There is growing concern that estrogenic environmental compounds that act as endocrine-disrupting chemicals might potentially have adverse effects on hormone-sensitive organs such as the breast. This concern is further fueled by evidence indicating that natural estrogens, specifically 17beta-estradiol, are important factors in the initiation and progression of breast cancer. We have developed an in vitro-in vivo model in which we have demonstrated the carcinogenicity of E2 in human breast epithelial cells MCF-10F. Hypermethylation of NRG1, STXBP6, BMP6, CSS3, SPRY1, and SNIP were found at different progression stages in this model. The use of this powerful and unique model has provided a tool for exploring whether bisphenol A and butyl benzyl phthalate have relevance in the initiation of breast cancer. These studies provide firsthand evidence that the natural estrogen 17beta-estradiol and xenoestrogenic substances like bisphenol A are able to induce neoplastic transformation in human breast epithelial cells.

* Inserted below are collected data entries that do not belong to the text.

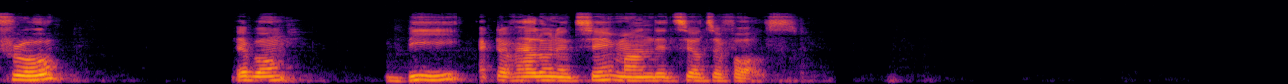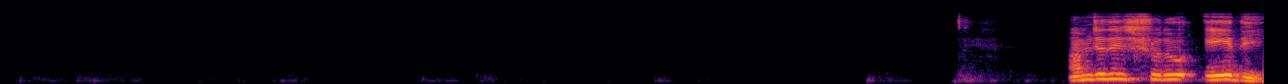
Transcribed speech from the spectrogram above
ট্রু এবং বি একটা ভ্যালু নিচ্ছি, মান দিচ্ছি হচ্ছে ফলস আমি যদি শুধু এ দিই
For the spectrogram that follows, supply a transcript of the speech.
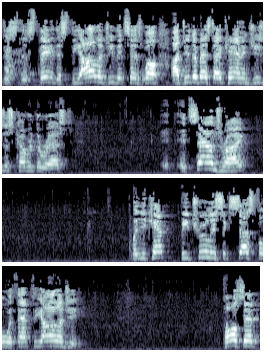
this, this thing, this theology that says, well, I do the best I can and Jesus covered the rest. It, it sounds right, but you can't be truly successful with that theology. Paul said,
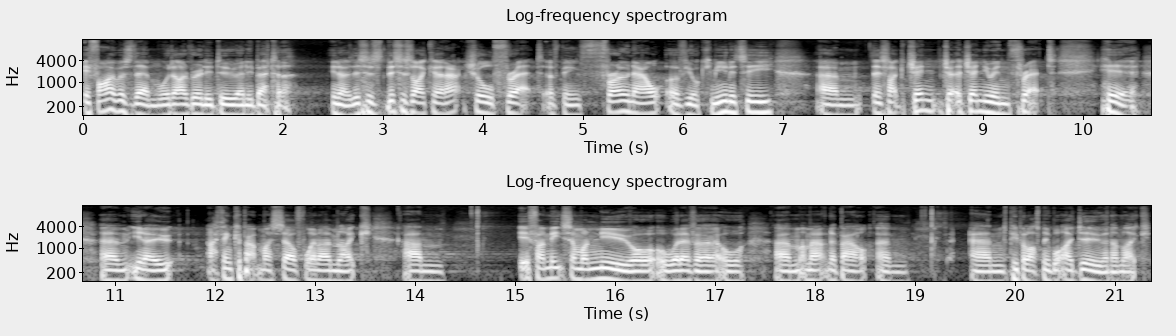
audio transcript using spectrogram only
if I was them, would I really do any better? You know, this is, this is like an actual threat of being thrown out of your community. Um, there's like gen, a genuine threat here. Um, you know, I think about myself when I'm like, um, if I meet someone new or, or whatever, or um, I'm out and about um, and people ask me what I do, and I'm like,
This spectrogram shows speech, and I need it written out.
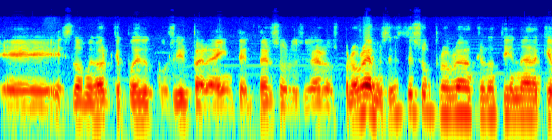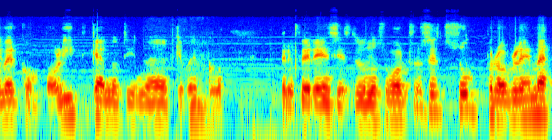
eh, es lo mejor que puede ocurrir para intentar solucionar los problemas. Este es un problema que no tiene nada que ver con política, no tiene nada que ver con preferencias de unos u otros. Este es un problema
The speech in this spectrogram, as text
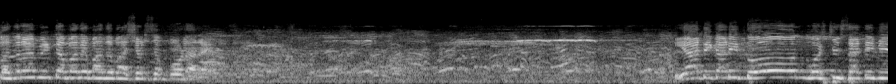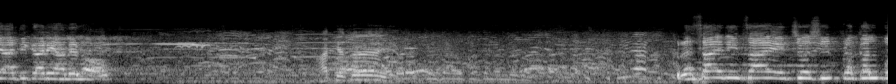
पंधरा मिनिटामध्ये माझं भाषण संपवणार आहे. या ठिकाणी दोन गोष्टीसाठी मी या ठिकाणी आलेलो आहोत. रसायनीचा एचओसी प्रकल्प.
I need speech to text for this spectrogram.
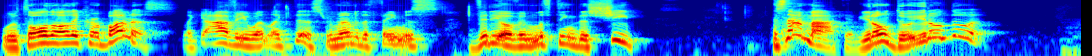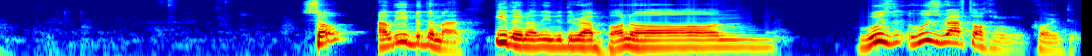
with all the other karbanas, like Avi went like this. Remember the famous video of him lifting the sheep? It's not ma'akev. You don't do it, you don't do it. So, Ali b'daman. Ilim Ali b'drabbanon. Who's, who's Rav talking according to?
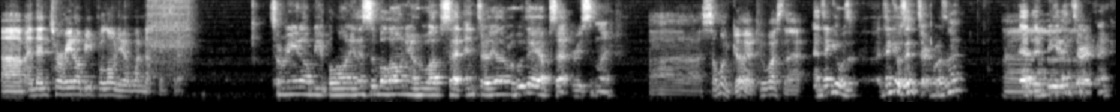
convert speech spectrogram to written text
Um, and then Torino beat Bologna one nothing today. Torino beat Bologna. This is Bologna who upset Inter. The other who they upset recently. Uh, someone good. Who was that? I think it was. I think it was Inter, wasn't it? Uh, yeah, they beat Inter. I think.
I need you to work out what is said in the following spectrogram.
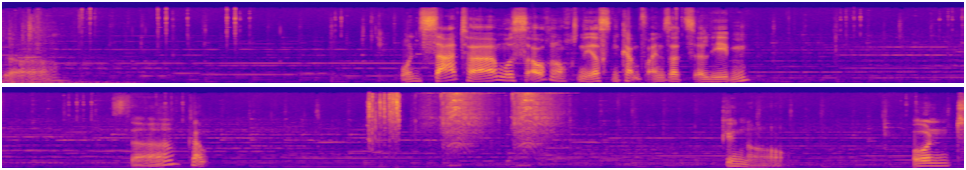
So. Und Sata muss auch noch den ersten Kampfeinsatz erleben. So, komm. Genau. Und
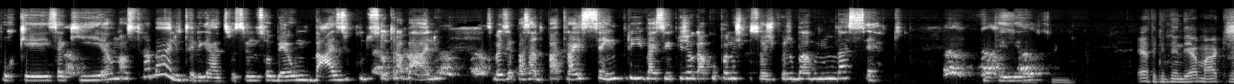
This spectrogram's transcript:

Notes
Fernandez, S V Russo, J R21 ES015894/ES/NIEHS NIH HHS/United States U01 ES/CA 12771/CA/NCI NIH HHS/United States Research Support, N.I.H., Extramural Review United States Toxicologic pathology Toxicol Pathol. 2010;38(1):110-22. Epub 2009 Nov 21.